Top Venomous Snake Resource Advises Against Snake Bite Kits
One of the TOP VENOMOUS TREATMENT ORGANIZATIONS IN THE WORLD – TOXINOLOGY.com LISTS THESE RECOMMENDATIONS FOR INITIAL SNAKEBITE TREATMENT. Note #2 and #6. These show up in all venomous snake bite recommendations for every snake in the world, not just for the snake shown.
Eastern Diamondback Rattlesnake Treatment Recommendations
1. After ensuring the patient and onlookers have moved out of range of further strikes by the snake, the bitten person should be reassured and persuaded to lie down and remain still. Many will be terrified, fearing sudden death and, in this mood, they may behave irrationally or even hysterically. The basis for reassurance is the fact that many venomous bites do not result in envenoming, the relatively slow progression to severe envenoming (hours following elapid bites, days following viper bites) and the effectiveness of modern medical treatment.
2. The bite wound should not be tampered with in any way. Wiping it once with a damp cloth to remove surface venom is unlikely to do much harm (or good) but the wound must not be massaged.
3. All rings or other jewelry on the bitten limb, especially on fingers, should be removed, as they may act as tourniquets if oedema develops.
4. The bitten limb should be immobilized as effectively as possible using an extemporized splint or sling; if available, crepe bandaging of the splinted limb is an effective form of immobilization.
5. If there is any impairment of vital functions, such as problems with respiration, airway, circulation, heart function, these must be supported as a priority. In particular, for bites causing flaccid paralysis, including respiratory paralysis, both airway and respiration may be impaired, requiring urgent and prolonged treatment, which may include the mouth to mask (mouth to mouth) technique of expired air transfer. Seek urgent medical attention.
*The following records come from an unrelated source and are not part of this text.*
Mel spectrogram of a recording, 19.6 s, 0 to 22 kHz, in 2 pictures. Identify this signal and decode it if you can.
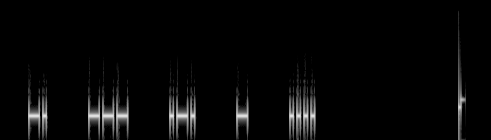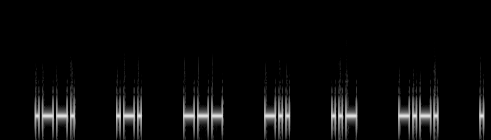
Morse code, heard as a keyed tone, about 17 wpm, spaced as for 8 wpm, 700 Hz. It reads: NORTH PRODUCE
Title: 4x Character Spacing - Top 500 Words - 17wpm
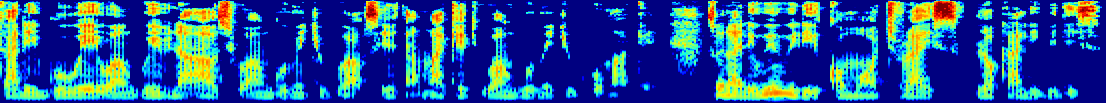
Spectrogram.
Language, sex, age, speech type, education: Nigerian Pidgin, male, 30-45, spontaneous, tertiary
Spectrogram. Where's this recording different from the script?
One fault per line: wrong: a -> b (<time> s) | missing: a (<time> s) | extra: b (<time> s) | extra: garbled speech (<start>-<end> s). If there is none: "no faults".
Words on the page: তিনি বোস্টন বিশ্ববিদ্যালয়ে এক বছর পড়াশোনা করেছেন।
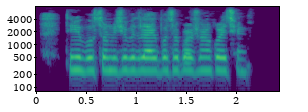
no faults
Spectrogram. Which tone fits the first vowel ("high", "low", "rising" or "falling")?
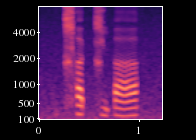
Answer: high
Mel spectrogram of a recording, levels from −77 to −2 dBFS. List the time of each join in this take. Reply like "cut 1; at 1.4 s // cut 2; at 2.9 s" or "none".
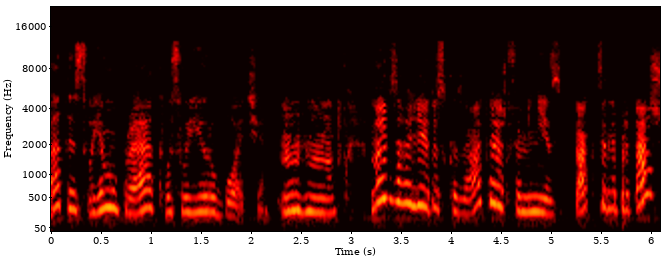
cut 1; at 1.1 s // cut 2; at 3.8 s // cut 3; at 4.5 s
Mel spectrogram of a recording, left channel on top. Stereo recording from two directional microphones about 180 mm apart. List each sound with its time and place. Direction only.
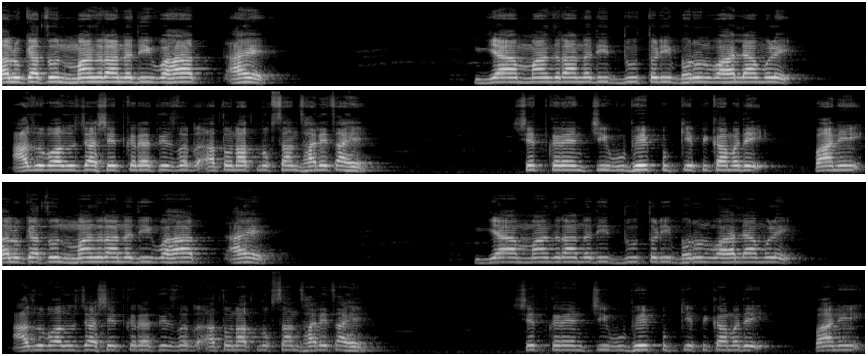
0.0 s a sound: 20° left (ahead or behind)
4.7 s speech: 20° left (ahead or behind)
13.7 s speech: 20° left (ahead or behind)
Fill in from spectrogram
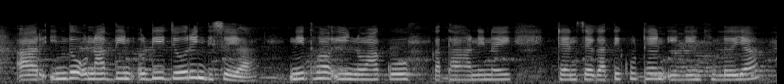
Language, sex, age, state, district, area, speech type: Santali, female, 45-60, West Bengal, Birbhum, rural, spontaneous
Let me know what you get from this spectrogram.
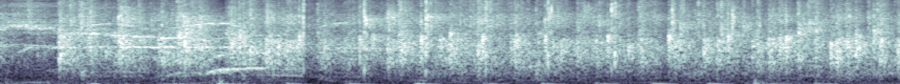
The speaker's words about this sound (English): I have a small group of friends here. We did a really fun barter party for the clouds and dirt. So I want to first, let's clap it up for each other.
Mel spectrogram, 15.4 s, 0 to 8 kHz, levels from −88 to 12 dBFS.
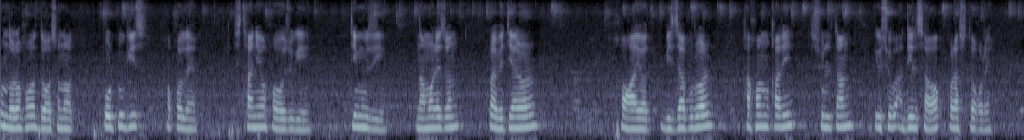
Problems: constant background noise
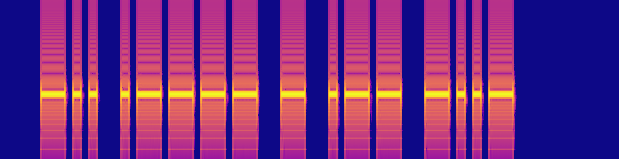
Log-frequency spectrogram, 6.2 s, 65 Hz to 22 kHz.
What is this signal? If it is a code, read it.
Morse code, heard as a keyed tone, about 15 wpm, 700 Hz. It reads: D1TWX
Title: Code Groups - 5 Letter:Numbers - 15wpm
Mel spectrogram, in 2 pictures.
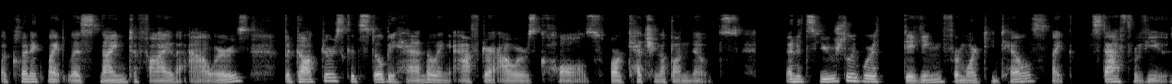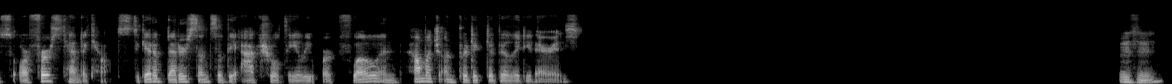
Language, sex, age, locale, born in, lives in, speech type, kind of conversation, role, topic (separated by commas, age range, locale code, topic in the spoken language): English, male, 25-29, en-US, United States, United States, read, expert-assistant, expert, How can you tell if information about different medical specialties online is actually reliable?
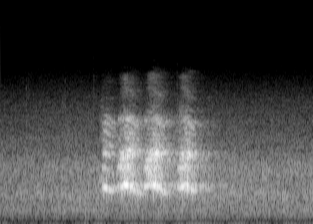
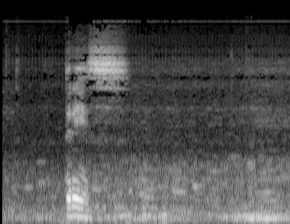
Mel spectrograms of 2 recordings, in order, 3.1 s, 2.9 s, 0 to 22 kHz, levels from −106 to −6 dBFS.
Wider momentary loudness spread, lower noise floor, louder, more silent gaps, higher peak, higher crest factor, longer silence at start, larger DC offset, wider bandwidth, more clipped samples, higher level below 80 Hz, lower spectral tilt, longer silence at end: second, 12 LU vs 22 LU; about the same, -46 dBFS vs -45 dBFS; first, -18 LUFS vs -22 LUFS; neither; first, 0 dBFS vs -6 dBFS; about the same, 22 dB vs 20 dB; first, 1 s vs 0.05 s; neither; second, 4.5 kHz vs 14 kHz; neither; second, -74 dBFS vs -50 dBFS; second, -1.5 dB/octave vs -4 dB/octave; first, 1 s vs 0 s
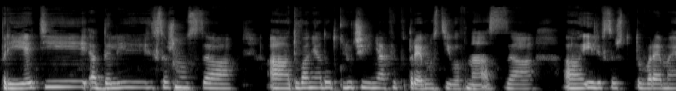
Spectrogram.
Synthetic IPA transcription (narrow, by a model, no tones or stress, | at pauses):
pɾiɛt̪id̪ɐlifsɤʃnost̪ | t̪ovanʲaməd̪əot̪klʲut͡ʃinʲjakvipo̥t̪ɾɛbnost̪ivɐfnas | ilifsɤʃt̪o̥t̪ovɾɛmɛ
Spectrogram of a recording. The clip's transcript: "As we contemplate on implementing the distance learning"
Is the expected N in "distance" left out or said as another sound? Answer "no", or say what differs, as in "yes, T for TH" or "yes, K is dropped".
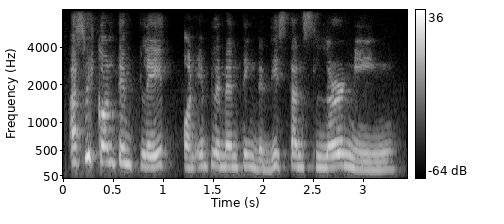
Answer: no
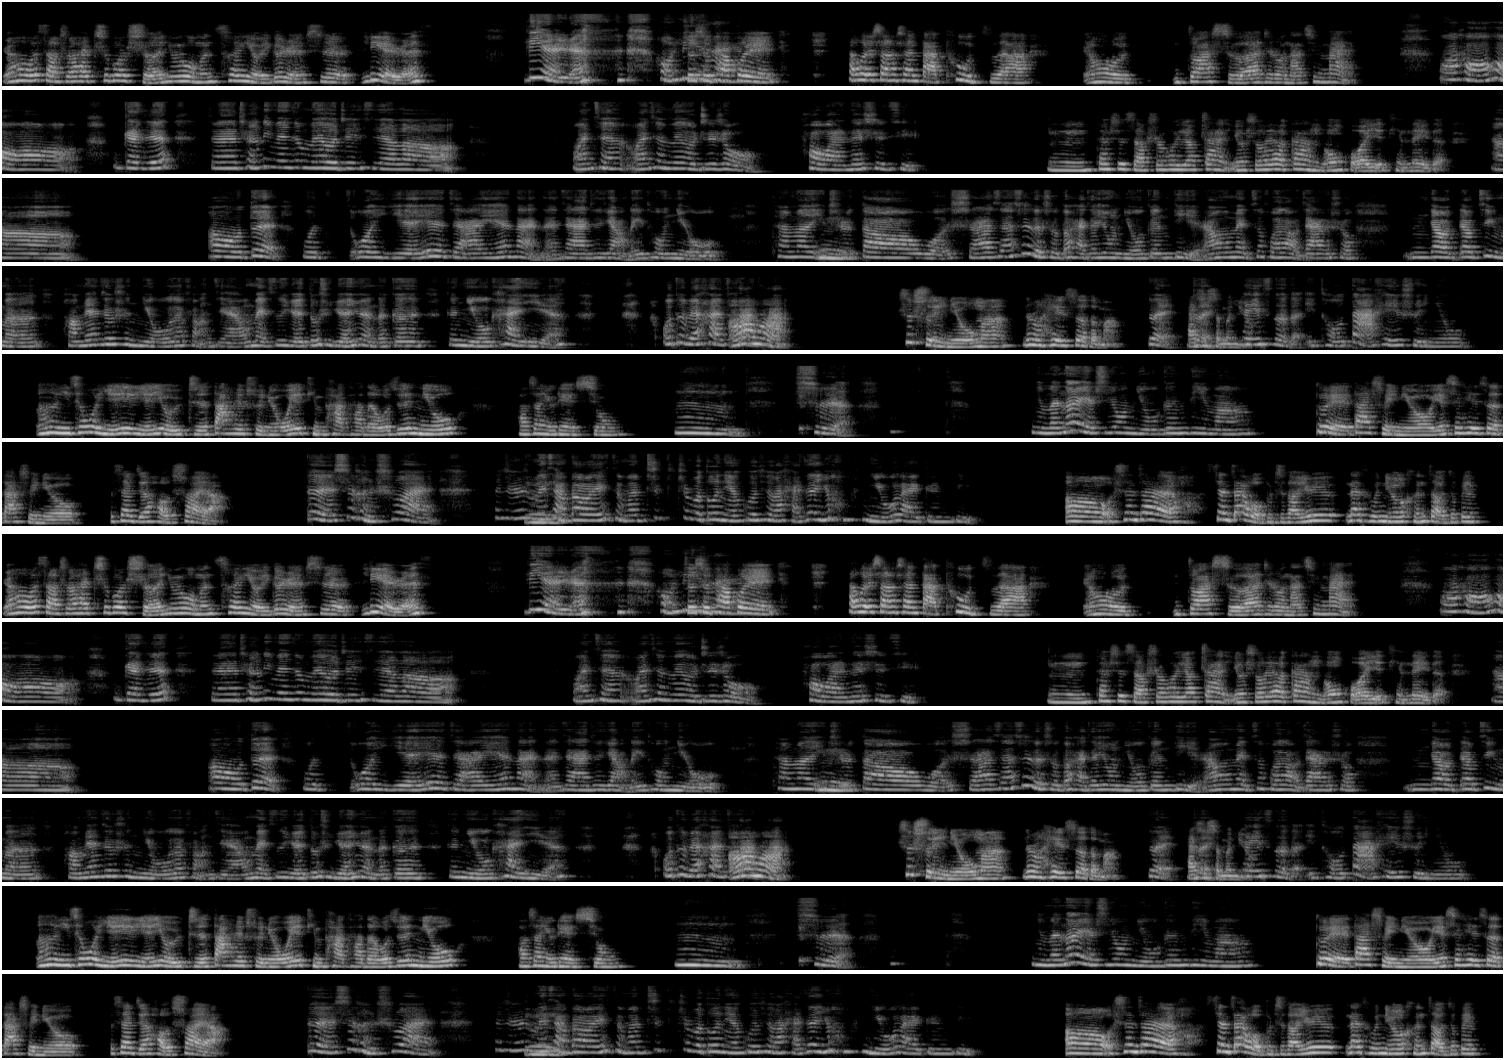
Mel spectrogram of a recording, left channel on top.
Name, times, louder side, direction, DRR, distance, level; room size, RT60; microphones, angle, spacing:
voice 1, 0.0-4.3 6.9-7.7 8.1-10.4 10.8-11.3 11.7-13.5 25.5-29.4 38.2-38.5 52.3-52.8 54.0-56.2 56.9-57.5 60.4-64.6 65.2-66.3 68.0-68.1 73.2-75.8 76.1-77.3 80.3-80.6 85.7-89.8, right 2 dB, 15° right, 0.4 m, -25 dB
voice 2, 4.8-7.4 14.0-19.6 20.7-22.6 23.0-24.2 29.9-30.8 32.1-50.9 51.2-52.9 56.5-57.1 57.4-59.7 66.8-69.0 69.5-69.7 70.3-72.6 78.1-79.7 80.0-84.8, left 1 dB, 65° left, 0.9 m, -31 dB
2.6 x 2.0 x 2.3 m
head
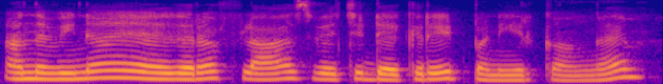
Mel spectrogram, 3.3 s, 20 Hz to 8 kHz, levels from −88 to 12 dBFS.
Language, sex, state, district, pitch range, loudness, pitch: Tamil, female, Tamil Nadu, Nilgiris, 195-230 Hz, -14 LUFS, 215 Hz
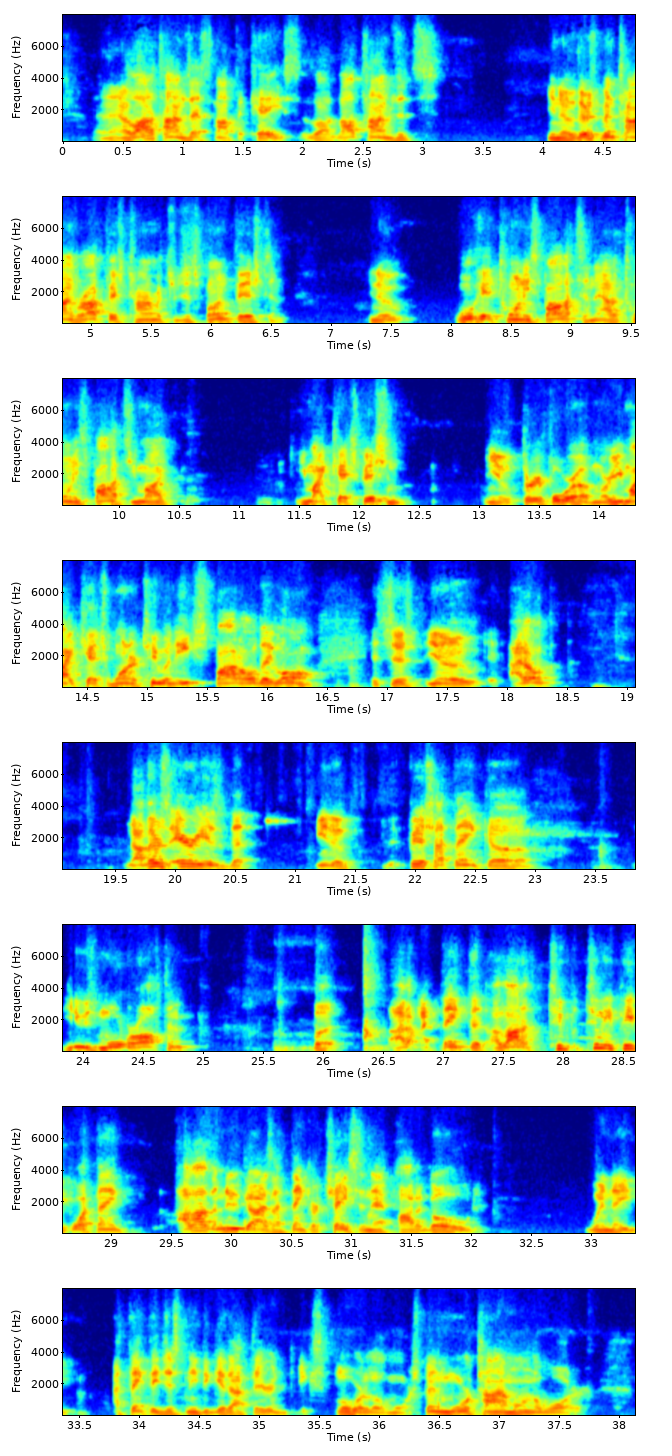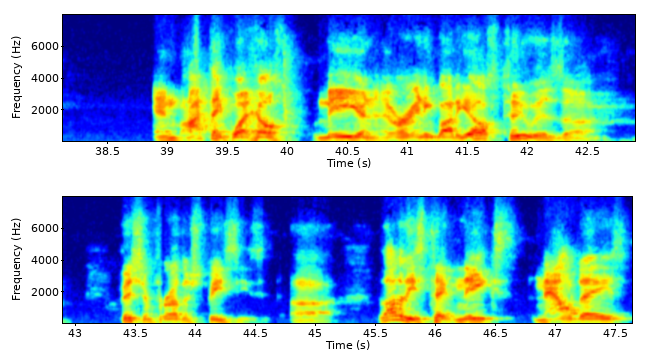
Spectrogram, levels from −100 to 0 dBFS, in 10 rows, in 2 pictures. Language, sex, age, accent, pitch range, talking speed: English, male, 30-49, American, 120-155 Hz, 205 wpm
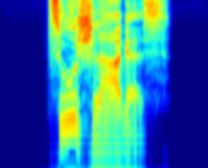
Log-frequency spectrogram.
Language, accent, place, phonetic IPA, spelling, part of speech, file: German, Germany, Berlin, [ˈt͡suːˌʃlaːɡəs], Zuschlages, noun, De-Zuschlages.ogg
- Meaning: genitive singular of Zuschlag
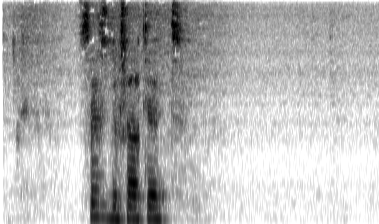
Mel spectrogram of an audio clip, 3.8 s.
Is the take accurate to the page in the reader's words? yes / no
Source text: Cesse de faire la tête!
no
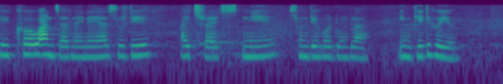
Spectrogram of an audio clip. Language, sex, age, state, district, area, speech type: Bodo, female, 18-30, Assam, Chirang, rural, read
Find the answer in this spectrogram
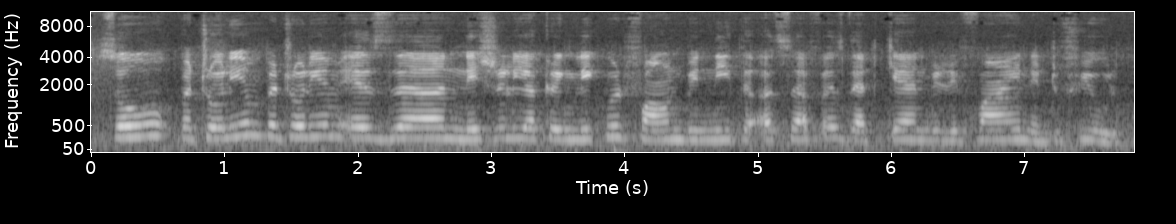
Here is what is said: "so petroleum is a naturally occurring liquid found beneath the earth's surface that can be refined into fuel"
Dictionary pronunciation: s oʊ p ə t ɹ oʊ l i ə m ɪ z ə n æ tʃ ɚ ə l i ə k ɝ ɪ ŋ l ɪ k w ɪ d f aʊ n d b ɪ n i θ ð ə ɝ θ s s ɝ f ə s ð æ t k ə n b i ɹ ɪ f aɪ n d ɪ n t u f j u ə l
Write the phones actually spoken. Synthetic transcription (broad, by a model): s oʊ p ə t ɹ oʊ l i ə m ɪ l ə n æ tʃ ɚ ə l i ə k ɝ ɪ ŋ l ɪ k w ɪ d f aʊ n d b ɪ n i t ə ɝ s s ɝ f ə s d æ t k ə n b i ɹ ɪ f aɪ n d ɪ n t u f j u l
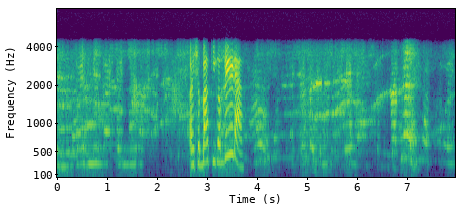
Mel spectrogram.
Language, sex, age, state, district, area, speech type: Dogri, female, 18-30, Jammu and Kashmir, Udhampur, rural, conversation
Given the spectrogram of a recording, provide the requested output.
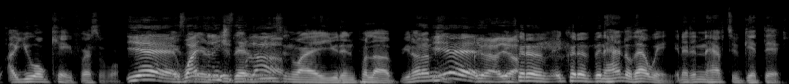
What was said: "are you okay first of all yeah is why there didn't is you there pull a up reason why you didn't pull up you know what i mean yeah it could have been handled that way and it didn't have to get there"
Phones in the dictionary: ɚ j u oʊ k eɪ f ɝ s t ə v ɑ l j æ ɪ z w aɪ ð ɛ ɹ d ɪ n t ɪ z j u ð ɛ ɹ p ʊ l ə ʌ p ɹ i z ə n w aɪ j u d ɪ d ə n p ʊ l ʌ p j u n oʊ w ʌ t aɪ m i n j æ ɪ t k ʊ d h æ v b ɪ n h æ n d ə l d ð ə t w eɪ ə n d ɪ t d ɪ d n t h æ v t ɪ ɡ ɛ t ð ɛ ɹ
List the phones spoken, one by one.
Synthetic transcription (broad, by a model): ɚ j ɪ oʊ k eɪ f ɝ s t ə v ɑ l j æ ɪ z w aɪ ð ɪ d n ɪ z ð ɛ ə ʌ ɹ i z ə n w aɪ j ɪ d ɪ d n p ʊ l ʌ p j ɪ n oʊ w ʌ t aɪ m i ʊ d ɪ ɪ t k ʊ d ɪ v b ɪ n h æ n d l d ð ə t w eɪ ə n ɪ t d ɪ d n t h æ f t ɪ ɡ ɛ t ð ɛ ɹ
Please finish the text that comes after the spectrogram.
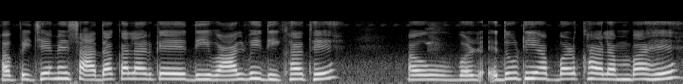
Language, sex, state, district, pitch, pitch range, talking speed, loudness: Chhattisgarhi, female, Chhattisgarh, Jashpur, 245 Hz, 225-260 Hz, 160 wpm, -11 LUFS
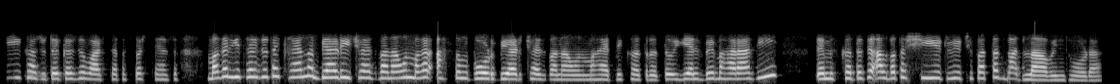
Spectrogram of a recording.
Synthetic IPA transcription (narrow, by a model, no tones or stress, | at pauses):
ʈʰiːkʰasut̪ojkɐɾzoʋaːʈsepɐspʲɐʈseːsʰɨmɐɡɐɾjit̪ʰɐɾizʲut̪aːjʲkʰajalnɐbʲjaːɽit͡ʃʰaːjzbɐnaːʋunmɐɡɐɾɐsɨlboːɖbʲaːɽt͡ʃʰaːjzbɐnaːʋunmɐɦaːjt̪nikʰət̪ɾɨt̪ɨjelʲbemɐɦaːɾaːzi | t̪emiskʰət̪ɾt͡sɨɐlbɐt̪ːaʃiːʈʋiːʈt͡ʃʰipɐt̪ːɐt̪̚bɐd̪laːʋɨnʲt̪ʰoːɽa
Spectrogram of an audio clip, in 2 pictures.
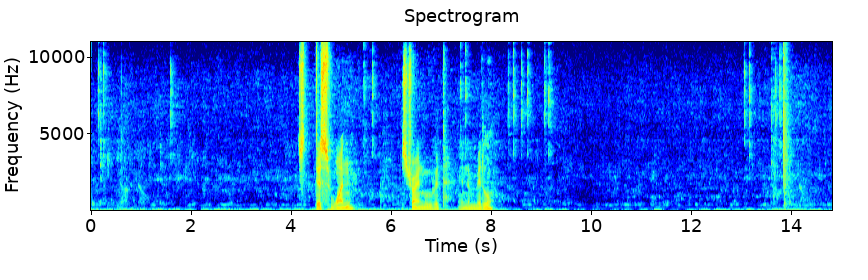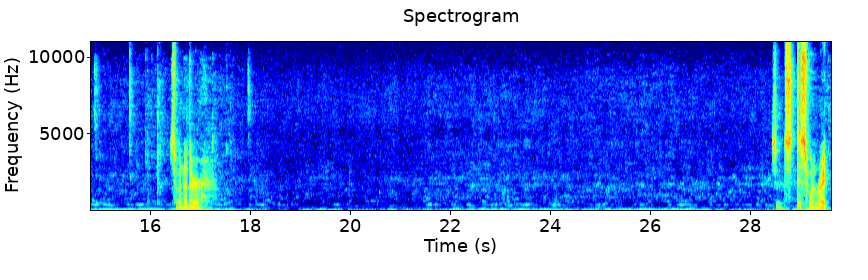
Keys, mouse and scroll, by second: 0.0 space, 0.1 click, 0.3 space, 1.4 space, 1.6-4.7 drag, 5.4 shift+right click, 6.0 g, 8.3 click, 8.6 click, 9.0 click, 9.4 g, 12.0-13.0 middle drag, 13.0 click, 13.6 click, 13.8 space, 14.7 space, 14.9 click, 17.9-28.9 drag.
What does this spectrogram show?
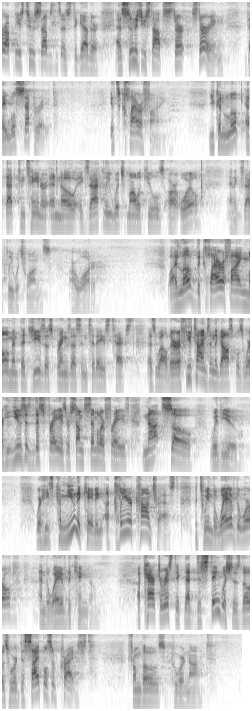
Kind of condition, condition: setting, large echoing room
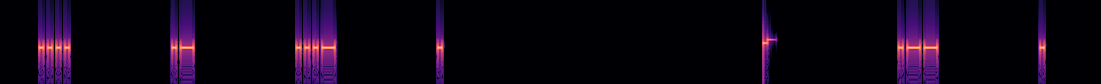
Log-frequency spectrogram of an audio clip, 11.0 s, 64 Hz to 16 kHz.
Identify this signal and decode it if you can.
Morse code, heard as a keyed tone, about 28 wpm, spaced as for 8 wpm, 700 Hz. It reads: HAVE WE
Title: 8x Character Spacing - Top 100 Words - 28wpm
6. Do not use Tourniquets, cut, suck or scarify the wound or apply chemicals or electric shock.
7. Avoid peroral intake, absolutely no alcohol. No sedatives outside hospital. If there will be considerable delay before reaching medical aid, measured in several hours to days, then give clear fluids by mouth to prevent dehydration.
8. If the offending snake has been killed it should be brought with the patient for identification (only relevant in areas where there are more than one naturally occurring venomous snake species), but be careful to avoid touching the head, as even a dead snake can envenom. No attempt should be made to pursue the snake into the undergrowth as this will risk further bites.
9. The snakebite victim should be transported as quickly and as passively as possible to the nearest place where they can be seen by a medically-trained person (health station, dispensary, clinic or hospital). The bitten limb must not be exercised as muscular contraction will promote systemic absorption of venom. If no motor vehicle or boat is available, the patient can be carried on a stretcher or hurdle, on the pillion or crossbar of a bicycle or on someone’s back.
10. Most traditional, and many of the more recently fashionable, first aid measures are useless and potentially dangerous. These include local cauterization, incision, excision, amputation, suction by mouth, vacuum pump or syringe, combined incision and suction (“venom-ex” apparatus), injection or instillation of compounds such as potassium permanganate, phenol (carbolic soap) and trypsin, application of electric shocks or ice (cryotherapy), use of traditional herbal, folk and other remedies including the ingestion of emetic plant products and parts of the snake, multiple incisions, tattooing and so on.